Peter David Sig #2 - inside Hulk Visionaries Vol. 1
Another way to get a comic signed – if you have a CGC comic – have them sign the case. You are not ruining the comic but at the same time you get the sig you’re looking for! Herb Trimpe is coming to the 2012 comic-con – I am planning on getting something signed by him – and it’s a CGC comic – I am doing exactly what I just described, having him sign the case.
Trimpe Sig #3
#3 – I would have any poster signed. Original Art – by the artist ONLY – should be signed. Statues can be signed on the base ONLY. Have you seen some of these statues that people have signed on the statue itself? They have ruined the whole thing! It’s now an eyesore!
Aaron Lopresti Sig
CGC now has a service called the Signature Series where they grade the comic AND authenticate the signature on the book. I see the good in this service as it is impossible for forgers to pass off bunk sigs on graded books – but this is where I am most astounded – who pays more for an autograph? I have a whole bunch of stuff signed – it’s not really something I care about – what I hold dear is the memory of how I got the autograph.
Tim Sale Sig - Inside Hulk: Gray HC
For example, here is Bruce Cambell’s signature inside his “If Chins Could Kill” book:
How in the hell does that scribble say Bruce Cambell?
It’s made out to me and I remember pretty much everything about that night.

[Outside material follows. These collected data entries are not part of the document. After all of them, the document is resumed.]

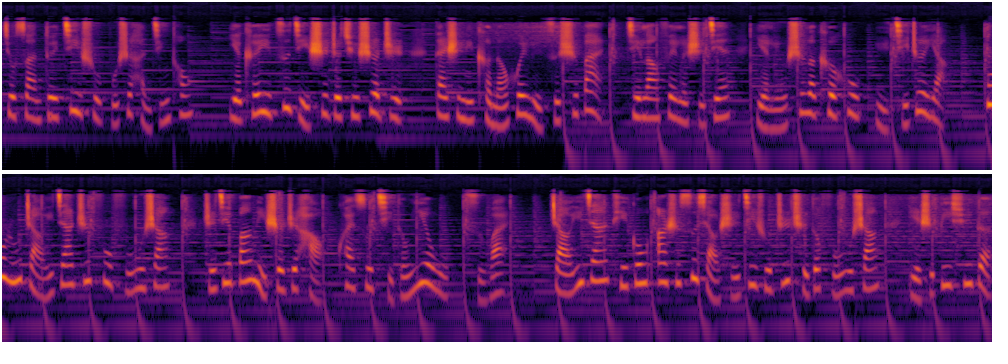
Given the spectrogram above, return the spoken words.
就算对技术不是很精通，也可以自己试着去设置，但是你可能会屡次失败，既浪费了时间，也流失了客户。与其这样，不如找一家支付服务商，直接帮你设置好，快速启动业务。此外，找一家提供二十四小时技术支持的服务商也是必须的，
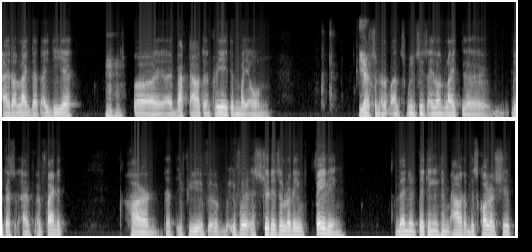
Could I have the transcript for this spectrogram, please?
I don't like that idea. Mm-hmm. So I, I backed out and created my own Yeah. personal ones since I don't like the because I, I find it hard that if you if if a student is already failing, then you're taking him out of the scholarship.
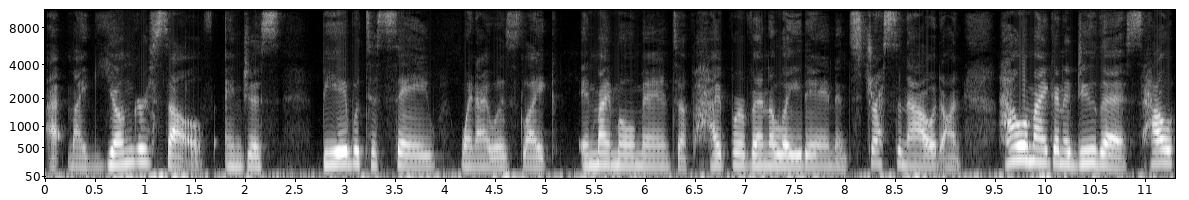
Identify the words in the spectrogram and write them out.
at my younger self and just be able to say when i was like in my moment of hyperventilating and stressing out on how am i going to do this how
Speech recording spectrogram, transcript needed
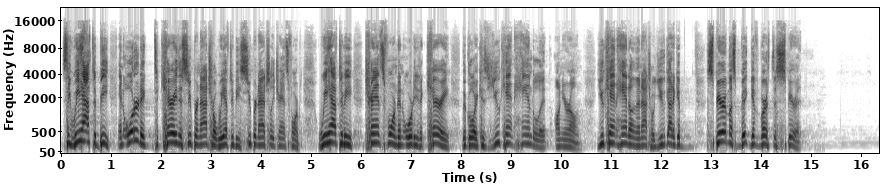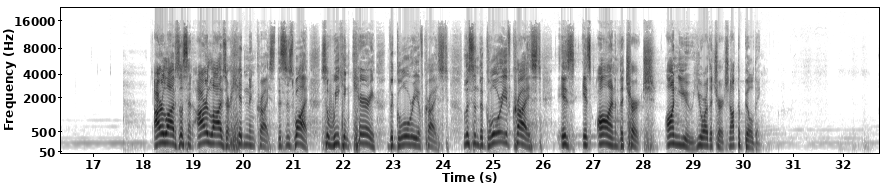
See, we have to be, in order to, to carry the supernatural, we have to be supernaturally transformed. We have to be transformed in order to carry the glory because you can't handle it on your own. You can't handle the natural. You've got to give, spirit must be, give birth to spirit. Our lives, listen, our lives are hidden in Christ. This is why. So we can carry the glory of Christ. Listen, the glory of Christ is, is on the church, on you. You are the church, not the building.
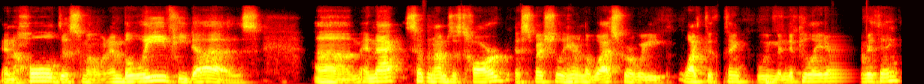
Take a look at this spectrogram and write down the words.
and hold this moment and believe he does. Um, and that sometimes is hard, especially here in the West, where we like to think we manipulate everything.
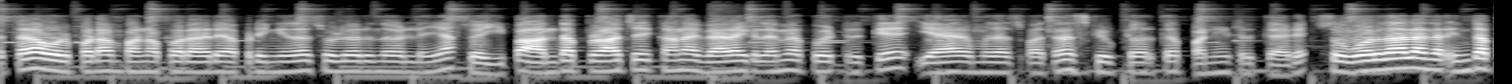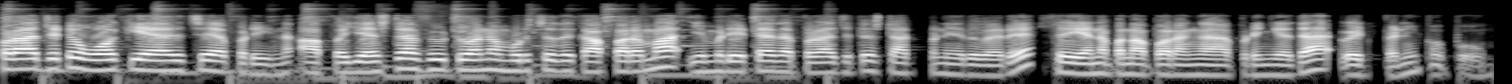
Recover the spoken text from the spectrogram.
சொல்லியிருக்கத்த ஒரு படம் பண்ண போறாரு அப்படிங்கிறத சொல்லியிருந்தோம் இல்லையா? சோ இப்போ அந்த ப்ராஜெக்டான வேலைகளுமே போயிட்டு இருக்கு யார் முதாஸ் பார்த்தா ஸ்கிரிப்ட் ஒர்க்கை பண்ணிட்டு இருக்காரு ஸோ ஒரு நாள் அந்த இந்த ப்ராஜெக்ட்டும் ஓகே ஆயிருச்சு அப்படின்னா அப்ப எஸ்டார் ஃபிஃப்டி ஒன் முடிச்சதுக்கு அப்புறமா இமிடியேட்டா அந்த ப்ராஜெக்ட் ஸ்டார்ட் பண்ணிடுவாரு ஸோ என்ன பண்ண போறாங்க அப்படிங்கிறத வெயிட் பண்ணி பார்ப்போம்.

Meeting him, how nice he was, cordial, looking to talk to his fans rather than just sign and then move along to the next guy. It was fantastic! That’s what I think about when I see this.

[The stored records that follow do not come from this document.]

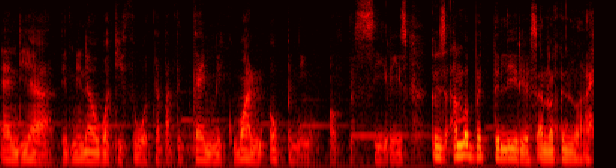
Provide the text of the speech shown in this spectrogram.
And yeah, let me know what you thought about the game week one opening of the series. Because I'm a bit delirious, I'm not gonna lie.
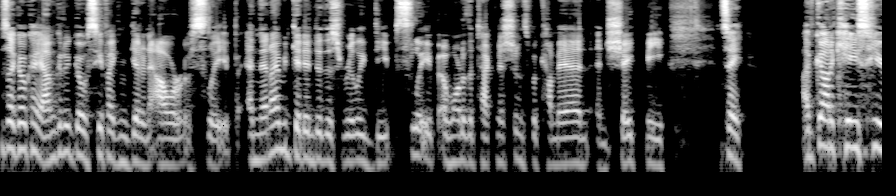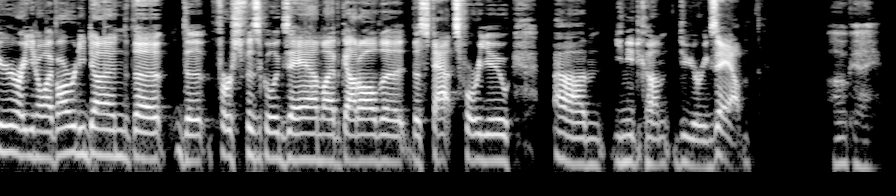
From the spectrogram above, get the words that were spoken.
It's like, okay, I'm going to go see if I can get an hour of sleep, and then I would get into this really deep sleep, and one of the technicians would come in and shake me and say I've got a case here. You know, I've already done the the first physical exam. I've got all the the stats for you. Um, you need to come do your exam. Okay.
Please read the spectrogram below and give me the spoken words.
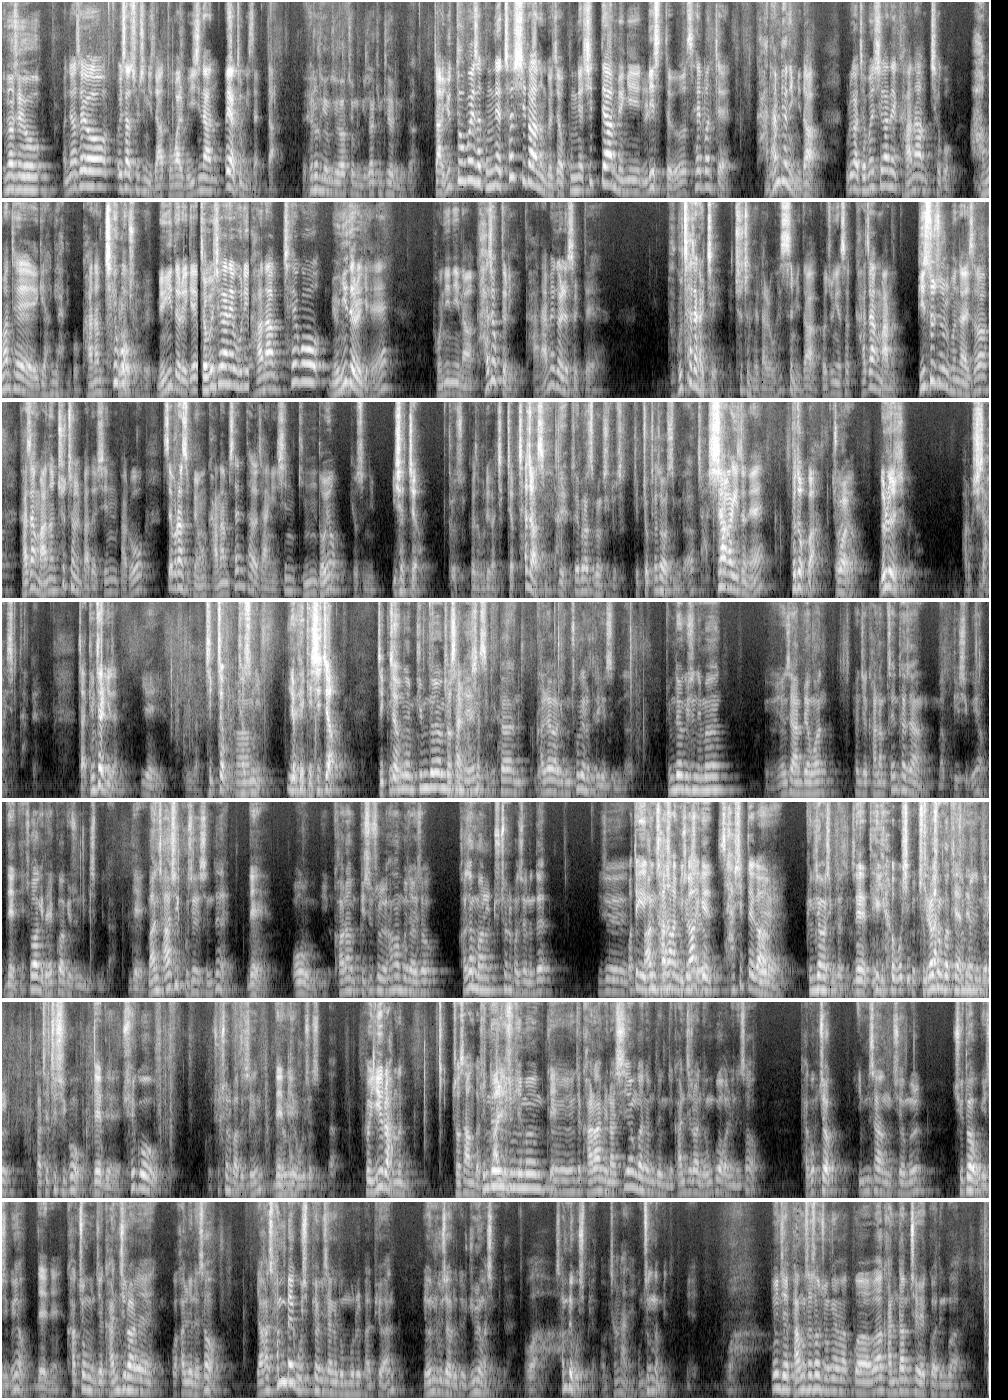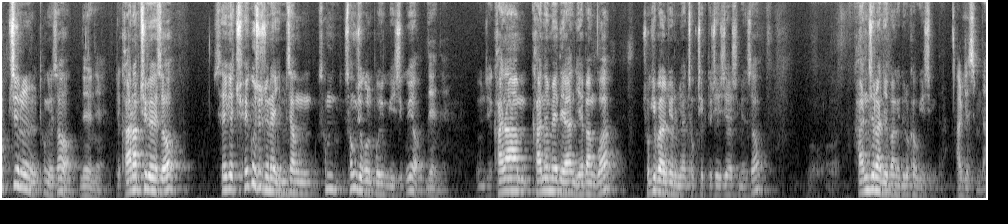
안녕하세요. 안녕하세요. 의사 출신 기자 동아일보 이진한 의학전 기자입니다. 헤럴드 경제학 전문 기자 김태열입니다. 자 유튜브에서 국내 첫 시도하는 거죠. 국내 10대한 명의 리스트 세 번째 간암 편입니다. 우리가 저번 시간에 간암 최고 아무한테 얘기한 게 아니고 간암 최고 그렇죠, 예. 명의들에게 저번 시간에 우리 간암 최고 명의들에게 본인이나 가족들이 간암에 걸렸을 때 누굴 찾아갈지 추천해달라고 했습니다. 그 중에서 가장 많은 비수술 분야에서 가장 많은 추천을 받으신 바로 세브란스 병원 간암 센터장이신 김도영 교수님이셨죠. 그렇습니다. 그래서 우리가 직접 찾아왔습니다. 예, 세브란스 병 직접, 직접 찾아왔습니다. 자 시작하기 전에 구독과 좋아요, 좋아요. 눌러주시고요. 바로 시작하겠습니다. 자 김철 기자님, 예, 예. 우리가 직접 우리 음, 교수님 예. 옆에 계시죠? 직접 교수님 김도영 교수님 하셨습니다. 일단 간략하게 좀 소개를 드리겠습니다. 김도영 교수님은 그 연세안병원 현재 간암센터장 맡고 계시고요. 네네 소화기 내과 교수님이십니다. 네 만 49세이신데 네. 어우, 이 간암 비수술 항암 분야에서 가장 많은 추천을 받으셨는데 이제 어떻게 만 가능합니까? 49세세요? 이게 40대가 예, 굉장하십니다, 진짜. 네 대기 50 그 지라성 같은. 선배님들을 다 제치시고 네 네 최고 그 추천을 받으신 네네. 명예에 오르셨습니다. 그 이유를 한번 조사한 거좀 김도현. 교수님은 네. 그 현재 간암이나 C형 간염 등 이제 간질환 연구와 관련해서 다국적 임상 시험을 주도하고 계시고요. 네네 각종 이제 간 질환과 관련해서 약 한 350편 이상의 논문을 발표한 연구자로도 유명하십니다. 와 350편. 엄청나네. 엄청납니다. 예. 와 또 이제 방사선 종양학과와 간담체외과 등과 협진을 통해서 네네 간암 치료에서 세계 최고 수준의 임상 성, 성적을 보이고 계시고요. 네네 또 이제 간암 간염에 대한 예방과 조기 발견을 위한 정책도 제시하시면서 어, 간질환 예방에 노력하고 계십니다. 알겠습니다.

Randy Queen Sketch and Sig - on Print
When I look at the Herb Trimpe signatures I think about the first commission I had him do for me – in the email he sent he said to send along a few comics and he will sign them. So I sent a few extras and they all came back signed – it was a nice extra that he did for me (I think I sent one of them to Fiddy) – but no way would I have paid for that! I can’t wrap my head around why people would actually PAY to have people sign something – or even worse – pay a premium for something that is already autographed. I mean, where is the memory in that?

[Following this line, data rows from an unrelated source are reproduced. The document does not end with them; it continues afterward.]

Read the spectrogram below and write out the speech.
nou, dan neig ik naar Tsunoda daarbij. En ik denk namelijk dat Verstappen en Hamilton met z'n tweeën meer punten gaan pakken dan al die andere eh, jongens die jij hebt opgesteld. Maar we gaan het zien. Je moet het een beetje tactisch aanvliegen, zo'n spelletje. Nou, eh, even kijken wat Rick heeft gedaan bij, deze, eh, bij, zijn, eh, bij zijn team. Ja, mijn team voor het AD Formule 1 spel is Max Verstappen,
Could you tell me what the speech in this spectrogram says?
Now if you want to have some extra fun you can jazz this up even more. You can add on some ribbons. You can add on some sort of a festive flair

Tripme Sig #4 - on DF Limited Print
I know I may sound pretty harsh on signatures – but it’s one of the issues that has no shades of grey to me. You might say “But doesn’t it add value to your comic?” and I would say… Yes and No. Yes, obviously there are some collectors out there who are ready to pay a premium for a simple scribble on a cover – but they are a very select group. You have now made your collectible less collectible to other collectors. So, who is in the majority? The people who like signatures on there comics – or people who would rather have a clean comic – I feel a poll coming on!
One of the most signatures in my collection is Trimpe’s – on the box of a Hulk bust. Yup, someone had him sign the box… I have no idea why. I wanted the bust and this particular auction was going for a decent price so I got it – but the signature had no bearing on my choice to purchase it. In fact, to be completely honest, I thought it was pretty silly that someone had him sign the box – a box that ended up in storage in my attic.
Herb Trimpe Sig #5
But anyways, let me know what you think – do you guys out there collect signatures? Would you pay a premium for one? And why?
Yes, that’s right – volume 8! While I applaud Marvel for continuing this series going I do have to give a strong jeers to the fact that they are charging $29.99 – and have even stopped using the glossy paper stock. Maybe they didn’t think anyone would notice – or more like; they don’t care. Still, I would love to see a collected Omnibus of the Hulk PD years – just as they did with the ASM McFarlane years.